Everything in the city revolves around money, profits, and advantage. Clearly, Sinclair Lewis would be defined as a 'liberal' individual, and he used this novel to explore themes that were current at the time (and today). The 1920's were a time of great conflict between workers and management and labor had begun to decline after 1920. This issue is a recurrent one in the novel. Babbitt has achieved the 'American Dream'. He has everything he wanted, but still wants more and more and can't be satisfied.
Lewis is perhaps raising the question of whether this is the American Dream, or if millions of Americans have been misinformed and misguided. Sinclair Lewis targeted religious leaders due to the sudden popularity of fundamentalist preachers after World War I. Billy Sunday and Aimee Semple McPherson were hugely popular and certainly known by Lewis at the time of the novel's writing. To a modernist like Lewis, they were phonies. Faith-healing and a literal interpretation of the Bible wouldn't go over with even religious modernists.
Lewis likely saw these types of figures as hypocrites, because they preached a traditionalist lifestyle. While at the same time, religious leaders were often exposed as frauds and charlatans. Modernists like Lewis believed that fundamentalist traditionalists were slowing modernization and were largely just 'stupid people', to put it bluntly. Modernist thinkers felt that fundamentalists used religion to stop new ideas from being discussed, such as in the case of John Scopes.
I feel that Sinclair Lewis just wanted to continue to expose tradionalists as hypocrites and used Babbitt to do so very effectively and very comedically. Throughout Babbitt, Sinclair Lewis pokes fun and shows the absurdity of conformity, bowing to peer pressure, and greed. As a modernist, Sinclair Lewis chose the targets of his time: Fundamentalist Preachers and Businessmen, and proceeded to show the absurdities and sometime hypocrisy of both.

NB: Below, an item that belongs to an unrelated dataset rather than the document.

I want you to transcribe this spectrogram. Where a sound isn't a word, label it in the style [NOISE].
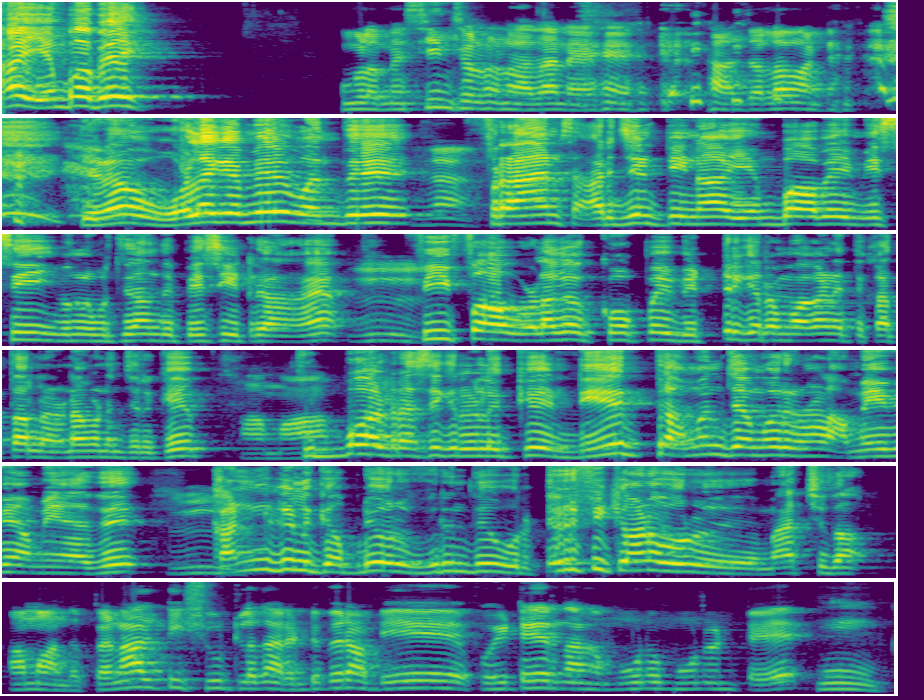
Hi Mbappé உங்களை மெஸ்ஸின்னு சொல்லணும் அதானே? நான் சொல்ல மாட்டேன். ஏன்னா உலகமே வந்து. பிரான்ஸ் அர்ஜென்டினா எம்பாபே மெஸ்ஸி இவங்களை பத்தி தான் வந்து பேசிட்டு இருக்காங்க. FIFA உலக கோப்பை வெற்றிகரமாக நேற்று கத்தார்ல நடவடைஞ்சிருக்கு. ஃபுட்பால் ரசிகர்களுக்கு நேத்து அமைஞ்ச மாதிரி ஒரு நாள் அமையவே அமையாது. கண்களுக்கு அப்படியே ஒரு விருந்து ஒரு டெரிஃபிக்கான ஒரு மேட்ச் தான். ஆமா அந்த பெனால்டி ஷூட்ல தான் ரெண்டு பேரும் அப்படியே போயிட்டே இருந்தாங்க. மூணு மூணுன்ட்டு.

His novel was effective in conveying its ideas, and concludes with hope for the future, in Ted Babbitt, who made his own decisions and didn't conform.